Add up all of the housing built in these locations (Bicetser Post Garden City announcement) over the last 30 years, it probably comes to less than 5,000, almost entirely at Cambourne and Dickens Heath. In other words we have tested and tried and a ‘locally led’ Garden Cities policy and it has delivered less than a 10th of 1% of  household formation over the last 15 years.

Many of these were soft pickings, big brownfield sites airbases and so on, or here the LPAS proposed a counterproposa to avoid an imposed Ecotowns, as at Bicester and Rackheath.  How does anyone expect a continuation of ‘locally led’ to deliver any more than this over the next 15 years?

I am not saying ‘locally led’ Garden Cities are a contradiction, clearly they are desirable and in a few as rare as hens teeth almost locations they are happening.  But not happening enough or anywhere near large enough.

Whatever the fallacies and distortions in Ken Shuttleworth’s misconceived criticisms of Garden Cities he got one thing right.  If you build Garden Cities of 30,000 population it would take 67 of them to meet London’s spill.  That sint going to be locally led and supported.  So where will the spill go?  Sustainable Garden Cities will be much larger and rail connected, how will a new Garden City of 300,000-400,000 be locally led and supported?

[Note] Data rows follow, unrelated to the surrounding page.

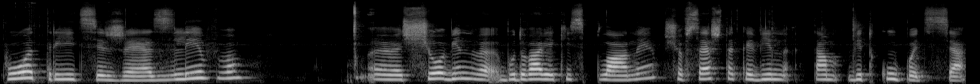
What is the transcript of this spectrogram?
по трійці жезлів, е, що він будував якісь плани, що все ж таки він там відкупиться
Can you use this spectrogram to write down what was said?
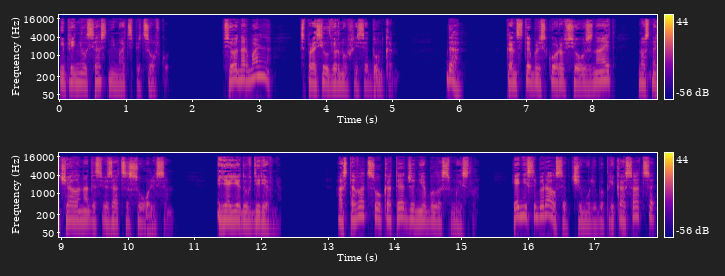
и принялся снимать спецовку. «Все нормально?» — спросил вернувшийся Дункан. «Да. Констебль скоро все узнает, но сначала надо связаться с Уоллесом. Я еду в деревню». Оставаться у коттеджа не было смысла. Я не собирался к чему-либо прикасаться,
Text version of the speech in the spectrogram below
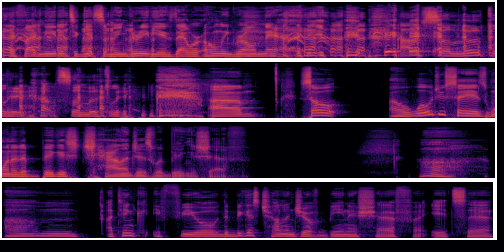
if I needed to get some ingredients that were only grown there. absolutely, absolutely. um, so, uh, what would you say is one of the biggest challenges with being a chef? Oh, um, I think if you the biggest challenge of being a chef, it's a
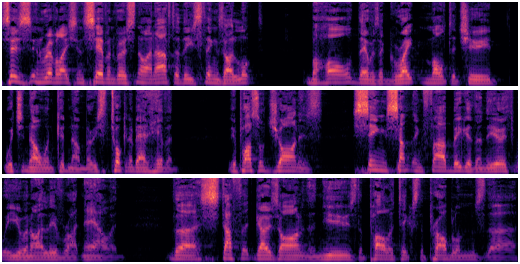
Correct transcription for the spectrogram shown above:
says in Revelation 7, verse 9, after these things I looked, behold, there was a great multitude which no one could number. He's talking about heaven. The Apostle John is seeing something far bigger than the earth where you and I live right now. And the stuff that goes on in the news, the politics, the problems, the,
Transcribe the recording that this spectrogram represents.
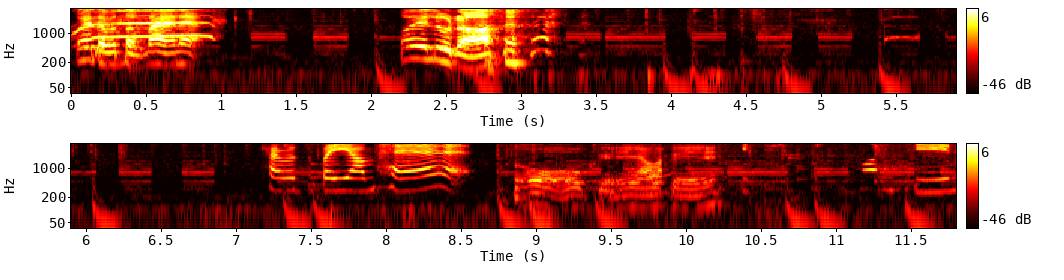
เฮ้ย แต่มันตกได้นะเนี่ย เฮ้ย หลุดเหรอ ใครมันจะไปยอมแพ้โอ้โอเค โอเคม่อนกิน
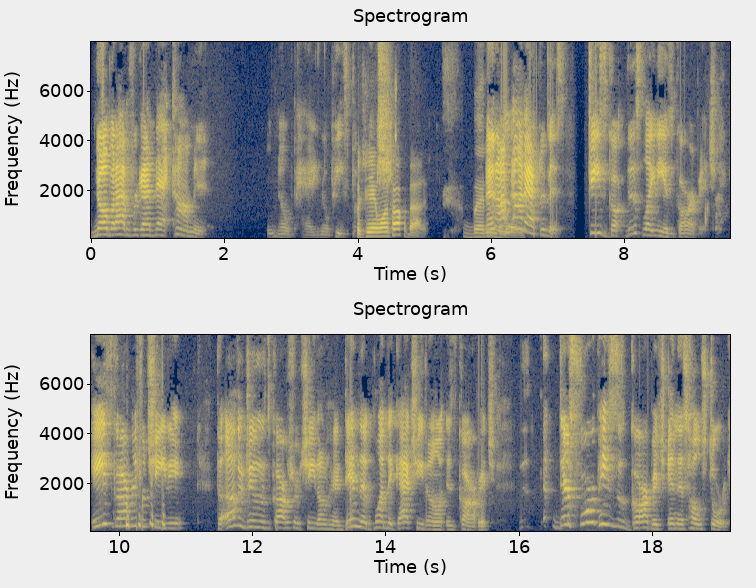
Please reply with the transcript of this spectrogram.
No, but I haven't forgotten that comment. No patty, no peas. But you ain't want to talk about it. But And I'm not after this. She's this lady is garbage. He's garbage for cheating. The other dude is garbage for cheating on her. Then the one that got cheated on is garbage. There's four pieces of garbage in this whole story.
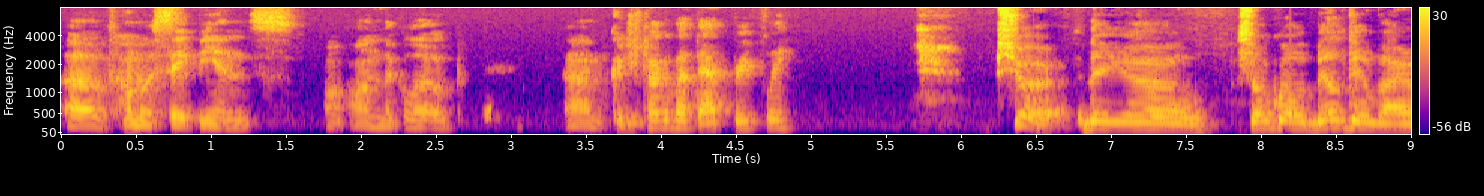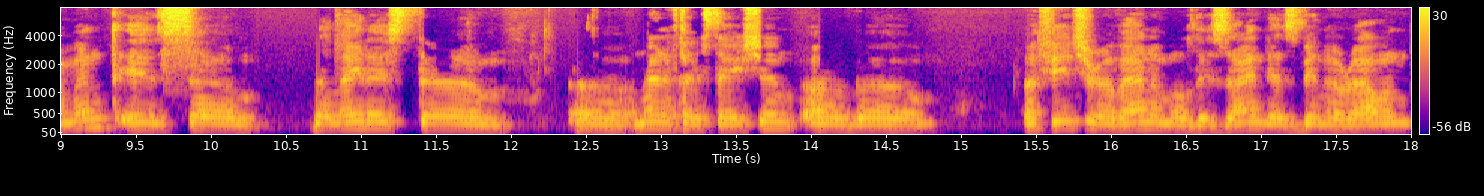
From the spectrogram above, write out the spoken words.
of Homo sapiens on the globe. Um, could you talk about that briefly? Sure. The uh, so-called built environment is um, the latest um, uh, manifestation of uh, a feature of animal design that's been around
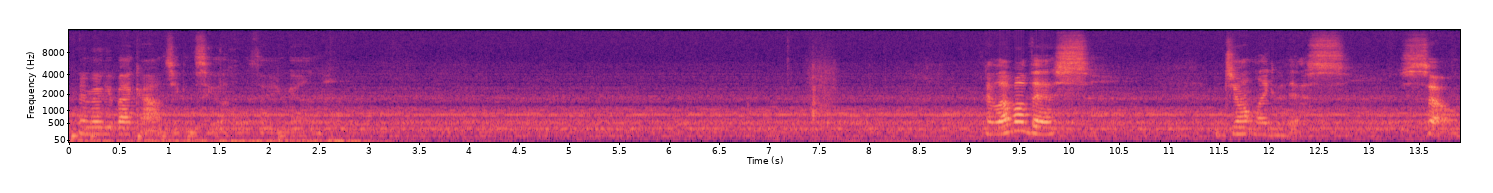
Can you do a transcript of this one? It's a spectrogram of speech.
I'm gonna move you back out so you can see the whole thing again. I love all this, don't like this. So,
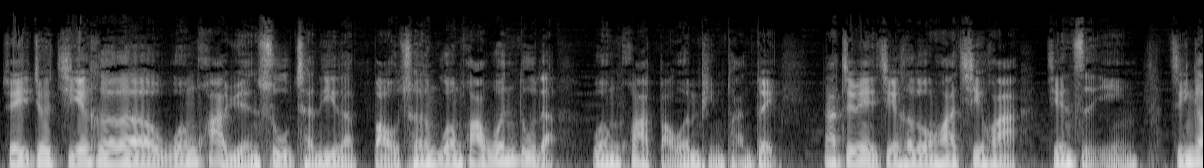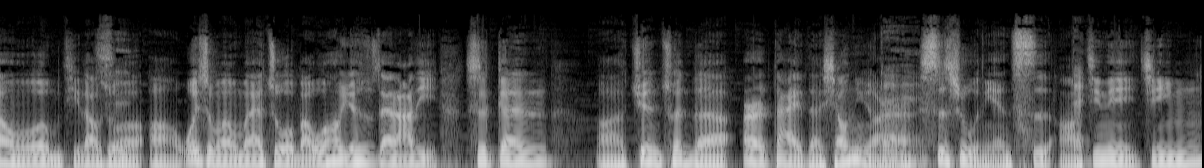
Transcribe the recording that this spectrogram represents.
所以就结合了文化元素，成立了保存文化温度的文化保温瓶团队。那这边也结合了文化企划简子莹，子莹刚刚我为我们提到说，哦，为什么我们来做吧？文化元素在哪里？是跟呃眷村的二代的小女儿对四十五年次啊，对今年已经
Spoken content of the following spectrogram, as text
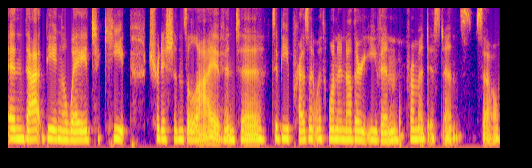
and that being a way to keep traditions alive and to to be present with one another even from a distance. So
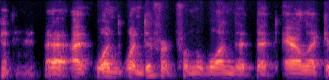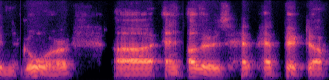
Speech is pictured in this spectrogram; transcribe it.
uh, one one different from the one that that Ehrlich and Gore uh, and others have, have picked up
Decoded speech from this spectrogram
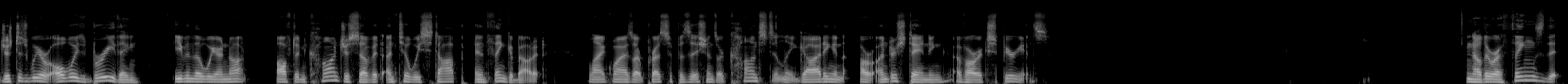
Just as we are always breathing, even though we are not often conscious of it until we stop and think about it. Likewise, our presuppositions are constantly guiding our understanding of our experience. Now, there are things that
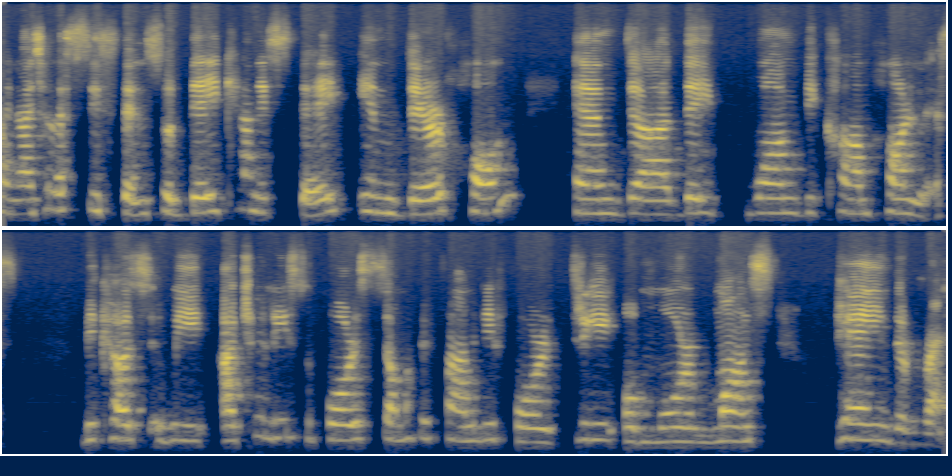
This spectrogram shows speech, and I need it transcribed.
financial assistance so they can stay in their home and uh, they won't become homeless because we actually support some of the family for three or more months paying the rent.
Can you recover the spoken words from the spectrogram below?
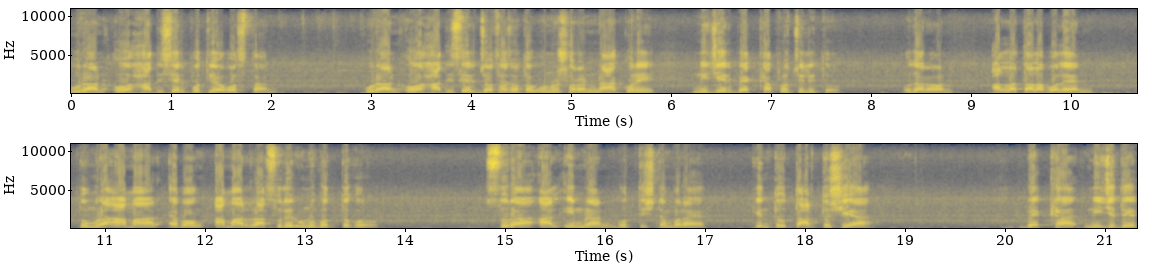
কুরআন ও হাদিসের প্রতি অবস্থান। কুরআন ও হাদিসের যথাযথ অনুসরণ না করে নিজের ব্যাখ্যা প্রচলিত। উদাহরণ, আল্লাহ তালা বলেন তোমরা আমার এবং আমার রাসূলের অনুগত্য করো। সুরা আল ইমরান বত্রিশ নম্বর আয়াত। কিন্তু তার্তসিয়া ব্যাখ্যা নিজেদের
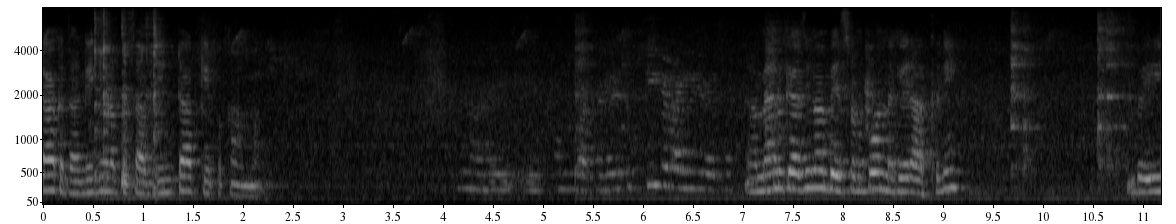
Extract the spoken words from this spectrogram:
ਢੱਕ ਦਾਂਗੇ ਜੀ, ਹੁਣ ਆਪਾਂ ਸਬਜ਼ੀ ਨੂੰ ਢੱਕ ਕੇ ਪਕਾਵਾਂਗੇ। ਮੈਂ ਉਹਨੂੰ ਕਿਹਾ ਸੀ, ਮੈਂ ਬੇਸਣ ਭੁੰਨ ਕੇ ਰੱਖ ਲਈ। ਬਈ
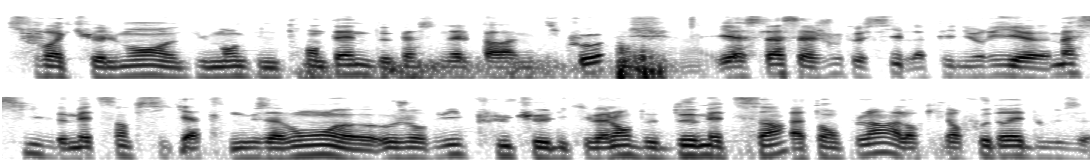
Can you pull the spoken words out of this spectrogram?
souffre actuellement euh, du manque d'une trentaine de personnels paramédicaux. Et à cela s'ajoute aussi la pénurie euh, massive de médecins psychiatres. Nous avons aujourd'hui plus que l'équivalent de deux médecins à temps plein alors qu'il en faudrait 12.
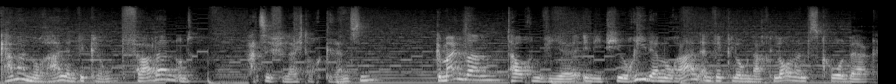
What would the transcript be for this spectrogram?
Kann man Moralentwicklung fördern und hat sie vielleicht auch Grenzen? Gemeinsam tauchen wir in die Theorie der Moralentwicklung nach Lawrence Kohlberg.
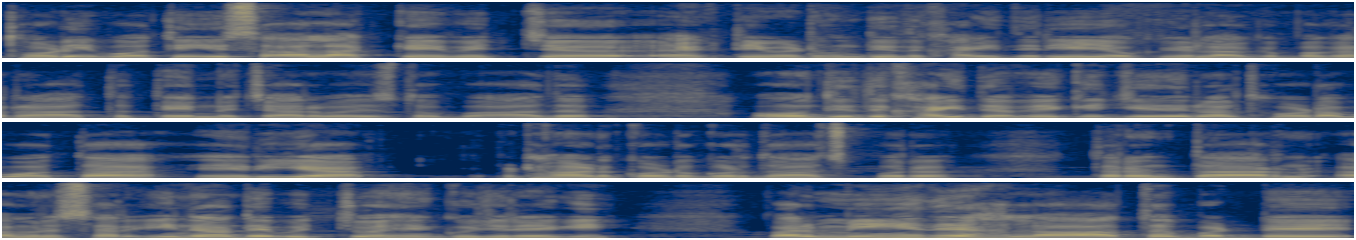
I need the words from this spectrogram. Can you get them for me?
ਥੋੜੀ ਬਹੁਤੀ ਇਸ ਇਲਾਕੇ ਵਿੱਚ ਐਕਟੀਵੇਟ ਹੁੰਦੀ ਦਿਖਾਈ ਦੇ ਰਹੀ ਹੈ ਜੋ ਕਿ ਲਗਭਗ ਰਾਤ 3-4 ਵਜੇ ਤੋਂ ਬਾਅਦ ਆਉਂਦੀ ਦਿਖਾਈ ਦੇਵੇਗੀ, ਜਿਹਦੇ ਨਾਲ ਥੋੜਾ ਬਹੁਤਾ ਏਰੀਆ ਪਠਾਨਕੋਟ, ਗੁਰਦਾਸਪੁਰ, ਤਰਨਤਾਰਨ, ਅੰਮ੍ਰਿਤਸਰ ਇਹਨਾਂ ਦੇ ਵਿੱਚੋਂ ਇਹ ਗੁਜ਼ਰੇਗੀ, ਪਰ ਮੀਂਹ ਦੇ ਹਾਲਾਤ ਵੱਡੇ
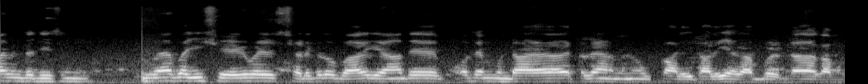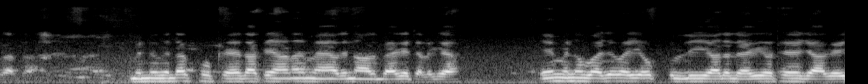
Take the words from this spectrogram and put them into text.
ਅਮਿੰਦਰਜੀਤ ਸਿੰਘ ਮੈਂ ਭਾਜੀ 6 ਵਜੇ ਸੜਕ ਤੋਂ ਬਾਹਰ ਗਿਆ ਤੇ ਉਹਦੇ ਮੁੰਡਾ ਆਇਆ, ਇੱਕ ਲੈਣ ਮੈਨੂੰ ਕਾਲੀ ਕਾਲੀ ਹੈਗਾ ਬੁਲਟਾ ਦਾ ਕੰਮ ਕਰਦਾ। ਮੈਨੂੰ ਕਹਿੰਦਾ ਖੋਖੇ ਦਾ ਕੇ ਆਣਾ ਮੈਂ ਉਹਦੇ ਨਾਲ ਬਹਿ ਕੇ ਚੱਲ ਗਿਆ। ਇਹ ਮੈਨੂੰ ਬਾਜੇ ਭਾਈ ਉਹ ਕੁੱਲੀ ਵਾਲ ਲੈ ਗਏ, ਉੱਥੇ ਜਾ ਕੇ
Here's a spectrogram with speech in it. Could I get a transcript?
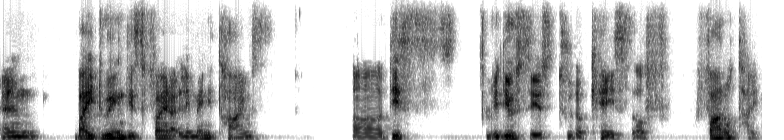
And by doing this finitely many times, uh, this reduces to the case of Fano type.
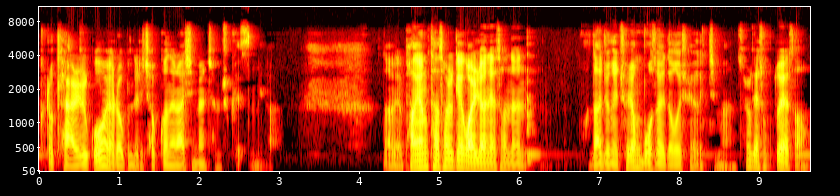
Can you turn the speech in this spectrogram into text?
그렇게 알고 여러분들이 접근을 하시면 참 좋겠습니다. 그 다음에 방향타 설계 관련해서는 나중에 최종 보고서에 넣으셔야겠지만 설계 속도에서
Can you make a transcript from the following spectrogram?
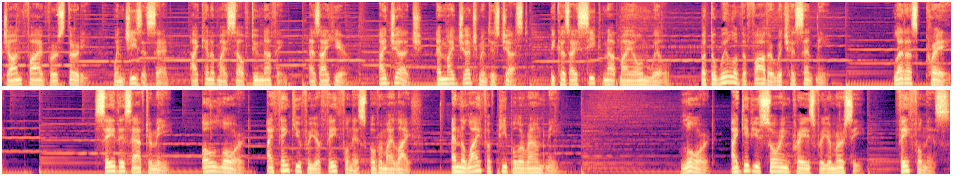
John 5 verse 30, when Jesus said, I can of myself do nothing, as I hear. I judge, and my judgment is just, because I seek not my own will, but the will of the Father which has sent me. Let us pray. Say this after me, O Lord, I thank you for your faithfulness over my life, and the life of people around me. Lord, I give you soaring praise for your mercy, faithfulness,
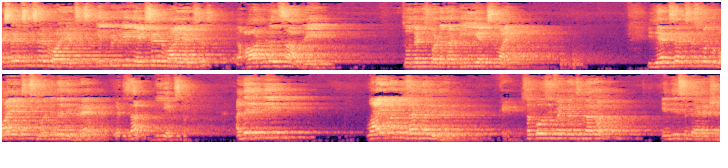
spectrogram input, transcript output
x axis and y axis. In between x and y axis, the orbitals are there. So that is called as dxy. If x axis and y axis are that is a dxy. ಅದೇ ರೀತಿ y1 is horizontal okay suppose if i consider in this direction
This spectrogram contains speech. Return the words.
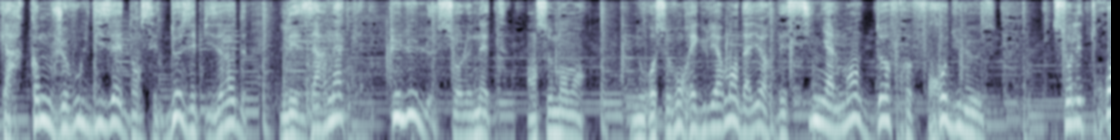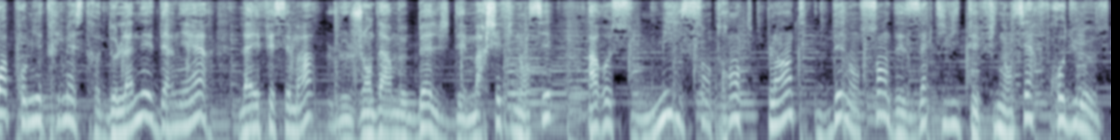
car comme je vous le disais dans ces deux épisodes, les arnaques pullulent sur le net en ce moment. Nous recevons régulièrement d'ailleurs des signalements d'offres frauduleuses. Sur les trois premiers trimestres de l'année dernière, la FSMA, le gendarme belge des marchés financiers, a reçu 1130 plaintes dénonçant des activités financières frauduleuses.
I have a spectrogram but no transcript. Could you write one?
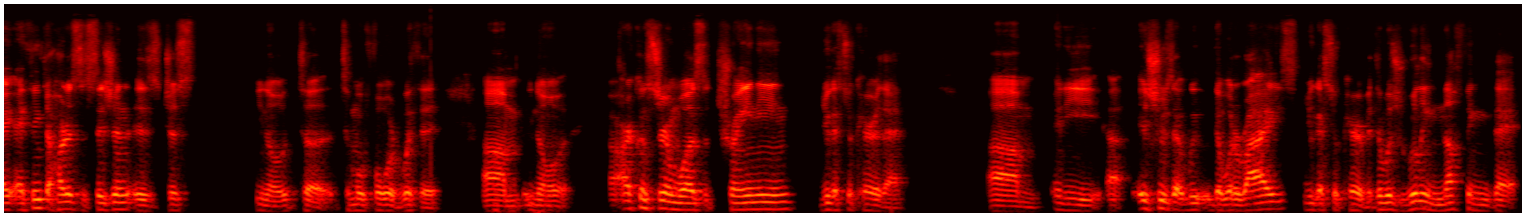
I, I think the hardest decision is just you know to to move forward with it. Um, you know, our concern was the training you guys took care of that. Um, any uh, issues that we that would arise, you guys took care of it. There was really nothing that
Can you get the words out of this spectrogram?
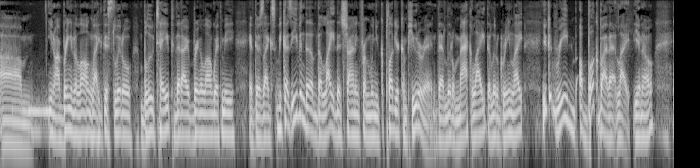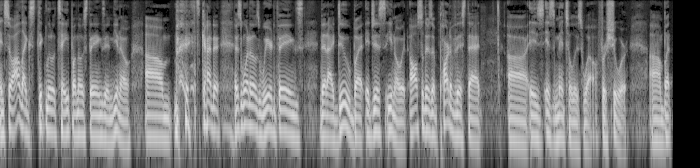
um, you know, I'm bringing along like this little blue tape that I bring along with me. If there's like, because even the the light that's shining from when you plug your computer in, that little Mac light, the little green light, you could read a book by that light, you know. And so I'll like stick little tape on those things, and you know, um, it's kind of it's one of those weird things that I do, but it just you know, it also there's a part of this that uh, is is mental as well, for sure. Um, but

Lets get real – if we want to get Garden Cities on the scale we need to be something other an curiosities they need to be nationally backed, have the best locations determined in larger than local plans, be ideally locally supported and be delivered by partnership development corporations.  This requires a spectrum approach across multiple tiers and between the private and public sectors, not one resting at one level only without dedicated delivery mechanisms.  We’ve tried that doesn’t work, doesnt pass the Acid Test of building enough homes.  We now have a consensus we need Garden Cities, so lets move the debate on to how we get them delivered in sufficient scale and to adequate standards.

 

 

Conservative Manifesto – Pledge to End Appeals on Windfarms?

Both manifestos support Garden Cities and brownfield development, really nothing new in either, apart from the Conservative Right to Buy HA policy (which to my mind fails to add up for all sports of reasons – i’d like to see the CBA – and the sensitivity of the CBR to the interest rate given the time  lag between sale of housing and new build during which additional HB needs paying out because of the inability to relet) but one thing was strikingly new

Onshore windfarms often fail to win public support, however, and are unable by themselves to provide the firm capacity that a stable energy system requires. As a result, we will end any new public subsidy for them and change the law so that local people have the final say on windfarm applications.

What can they mean?  Ending the major infrastructure regime for large farms will not mean locals have the final  say so they can appeal, so does it mean ending appeals altogether? Why for this only and not other forms of development.  Ending appeals will simply mean every case in the courts and clog the whole system up.  I think it perhaps is just badly drafted in a day of badly drafted manifestos.

Anyway I found today on site studying Istanbul’s South American style BRT system (the first in Europe) vastly more interesting, flawed though the design of the system is.